    Ville Hakulinen
    @vhakulinen
    @bfredl AsyncRead/Write doesn't exists yet in the stdlib so you need to pull in something
    bfredl
    @bfredl
    but that's just the "futures" crate right?
    which one is expected to use when writing async/await code
    Ville Hakulinen
    @vhakulinen
    futures is part of stdlib, so you can use that
    and yes, asyncwrite/read will be using that (afaik)
    bfredl
    @bfredl
    I mean there is a crate called "futures" make by the rust team (even if it is not part of the stdlib)
    https://github.com/rust-lang-nursery/futures-rs is defining the AsyncRead etc traits
    Ville Hakulinen
    @vhakulinen
    oh, I wasn't aware of that
    smolck
    @smolck

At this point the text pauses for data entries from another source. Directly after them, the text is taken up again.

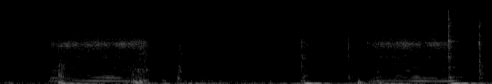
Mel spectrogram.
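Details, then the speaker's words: MTB wheel with a brand new 180 mm disc rotor on a new Shimano 20 mm offset frame adapter, spun to check alignment before any adjustment. Quiet free spin with soft hub ticking and no scraping. The disc runs clear with no rotor rub. "With a brand new brake disc, and if your mount is brand new and everything, you shouldn't get that rubbing. The disc should be straight."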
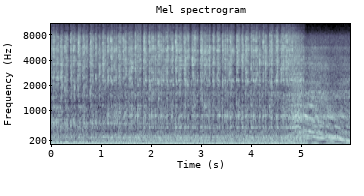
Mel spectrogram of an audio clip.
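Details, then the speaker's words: Mercury 3L outboard (225hp carb-to-250hp EFI swap), after a mechanic checked the work: loud, dense roar held at high revs, then falls away cleanly. The slide opens only on secondaries at full throttle; fires and pulls evenly, normal. "we have success on the bado front there the slide wasn't opening up but the guru has let me know that that's when the secondaries kick in when you floor foot to the floor we're in business"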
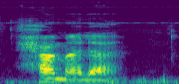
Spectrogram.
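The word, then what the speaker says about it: حَمَلَ: Nah, setelah melihat kamus, dapat kita membacanya yaitu menjadi hamala. Hamala merupakan wazan dari fi'il mujarad yang pertama tadi.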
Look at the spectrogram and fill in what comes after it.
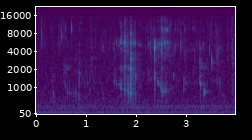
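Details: Doberman Cola chews raw chicken indoors during a first try at whole raw chicken. Quiet crisp crunches cluster in the middle, with small bone cracks and wet bites fading toward the end.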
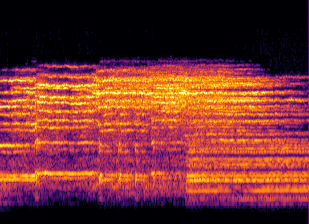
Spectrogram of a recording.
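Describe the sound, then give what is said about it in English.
A steady electric hum coming from downstairs in a house drones continuously with bright buzzing overtones and an echoing, processed quality, shifting pitch slightly partway through, with no voices. “between his wife's terror and the electric humming from below, Mr. Morris felt a great fear”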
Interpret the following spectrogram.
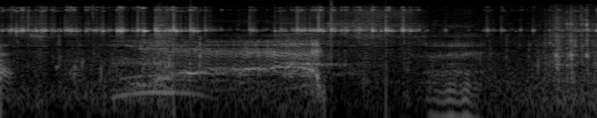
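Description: Insects chirping in a rapid, high-pitched pulsing trill that breaks off shortly before the end.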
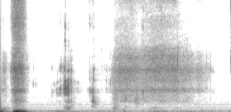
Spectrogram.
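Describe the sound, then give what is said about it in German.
Biscuits being chewed and crunched: one sharp, loud crunch at the start, then softer, scattered bites and chewing sounds with a brief hiss, all faint and without talk. “Ich esse übrigens gerade nebenbei Kekse.”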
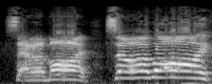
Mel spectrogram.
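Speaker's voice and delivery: building from loud to high, slow shout; Mr Twit crying out. A narrator's reading. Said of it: "cried Mister Twit".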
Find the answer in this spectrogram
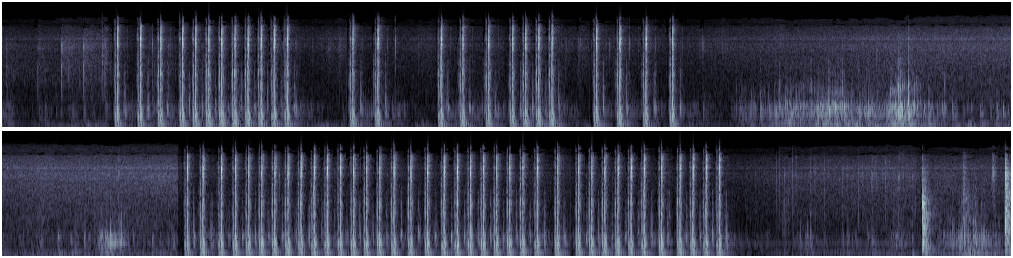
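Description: Paintball marker firing rapid strings of shots, short strings first, then one long fast string lasting about four seconds near the end, with a stretch of scuffling and scraping in between.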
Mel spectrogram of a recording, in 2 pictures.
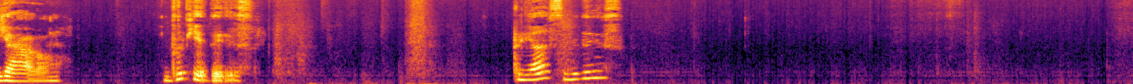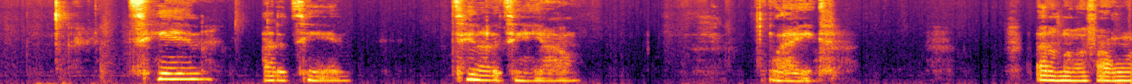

    Currently, with neovim-lib you have to deal with getting a Value from any API function. However, I believe I’ve found a way to completely remove that and just return the underlying type (using generics). Do you think that’d be a welcome change over there? It’s somewhat of a breaking change, but it would make writing things a lot less of a headache IMHO
    @vhakulinen I think the above change could also let us remove the try_* macros
    (in Gnvim)
    Ville Hakulinen
    @vhakulinen
    you mean with serde?
    smolck
    @smolck
    No, I mean I can remove the need to return rmpv::Value in essentially every API function that neovim-lib has. So instead of getting a Value::from(i32) you'd just get i32
    Without any extra crates
    Ville Hakulinen
    @vhakulinen
    What would be such functions?
    Ville Hakulinen
    @vhakulinen
    Those are all created by code generation (in neovim-lib). If you can improve the code generator, do it by all means.